February 28, 2010 by · Comments Off
Filed under: Business, Inventor & Entrepreneur Updates, Patent Articles 

The term “inventrapreneur” (for purposes of this blog) means an inventor entrepreneur.  While one might think that an inventor implies an entrepreneur or vice versa, they are not the same.  An inventrapreneur is an inventor who actively screens ideas and does his/her homework on business feasibility.  Below are what I refer to as the “First Five Steps for Inventrapreneurs,” and these are, in part, derived from “The PDMA Handbook of New Product Development” edited by Kenneth B. Kahn (2006 Second Edition).  Note steps 2 through 5 do not necessarily address legal questions, rather they are targeted at the potential for commericialization.  This article is not meant to provide legal advice.  It is meant to educate the inventrapreneur that there are many steps in bringing a product to market and obtaning patent protection (and/or other intellectual property protection) are only part of the process.

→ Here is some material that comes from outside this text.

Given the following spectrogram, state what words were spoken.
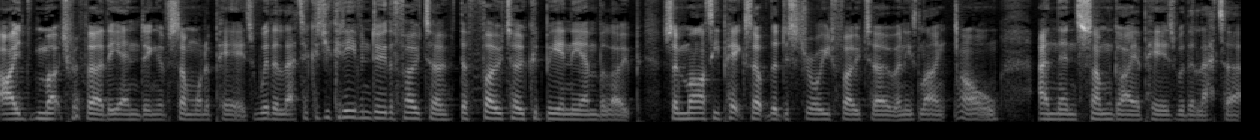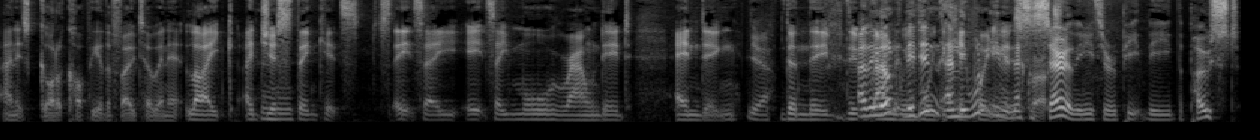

1.  Idea Screening — ask whether this is a new idea, is it useful, and is it something with a Wow! Factor or something that is cheap (i.e., significantly reduces price paid by consumer).   This stage is often referred to as “the reason to believe”.  This step typically involves consultation with a patent attorney or patent agent to conduct a search to identify and understand your technology with your competitors’ technology.  There are two things that that inventrapreneur needs to know — is it something that can be protected with a patent and how crowded is the market with competing patents or other publicly disclosed technology.

2.  Initial Market Assessment — conduct a quick business feasibility and market study.  Planet Eureka’s Merwyn Report is one quick assessment, and Department of Commerce has previously provided grants for independent inventors.

3.  Preliminary Technical Assistance — conduct a technical appraisal that seeks to ask how much does it cost to manufacture, can it be done, and can it meet quality standards?

4.  Detailed Market Study, Market Research & Consumer Research — conduct some market research to identify your ideal consumer and conduct market research to get feedback on your invention before you go into production.  An ounce of prevention is worth a pound of cure, and it is better to get this data before spending more money.

5.  Business & Financial Analysis  — conduct a business model prior to development.  This is an area where SCORE volunteers can be very helpful (as well as some of the earlier points).

Try having some fun and think about the First Five Steps like entering and competing in a Science Fair.   One of the biggest differences in real life is that it costs money.  And, now for one of the biggest similarities, copycat inventions in real life are like getting caught with your big brother or big sister’s project that was presented several years earlier.

So, now all you inventrapreneurs, it’s time to go get started on your homework.   Happy Inventing & Incubating!

Pro Bono Legal Aid for Independent Inventors

Imagine if each registered patent attorney and patent agent provided pro bono services to independent inventors.  Who would administer legal aid to independent inventors?  Who would decide which independent inventors received help?  Who would pay the USPTO fees?  And, if a registered practitioner filed a patent application, would that practitioner be obligated to handle prosecution?

In November 2009 at the 14th Annual Independent Inventors Conference, USPTO Director David Kappos addressed independent inventors and expressed that the USPTO was exploring pro bono legal services for inventors.  Since November, we’ve heard very little follow up on the USPTO’s desire to foster a pro bono patent program.  However, I’ve noticed other changes that are making a significant impact for independent inventors.  One inventor had a nonprovisional patent application filed in July 2009.  It was not part of the pilot program nor did it have a petition to make special.  What the patent application had was an inventor who had a dream and a plan to deliver the dream to the public.  The inventor started to repeatedly call the USPTO and finally was able to get in touch with a SPE who was genuinely interested in the success of independent inventors.  The SPE talked with the Primary Examiner who then negotiated an amendment and sent out a Notice of Allowance before January 1, 2010.   Imagine the Patent Office propelling an independent inventor’s dream?!

Just like an invention, the pro bono patent legal services program needs to be nurtured and developed.  And like prototypes, there will be kinks to work out, clients that may not always be satisfied, and of course, funding challenges.  However, there will also be inventors who are empowered to start the innovation journey with patent protection.   So, here’s a toast to recognize new possibilities for independent inventors to protect their dreams and to stay tuned for more information about possibilities for pro bono patent legal services.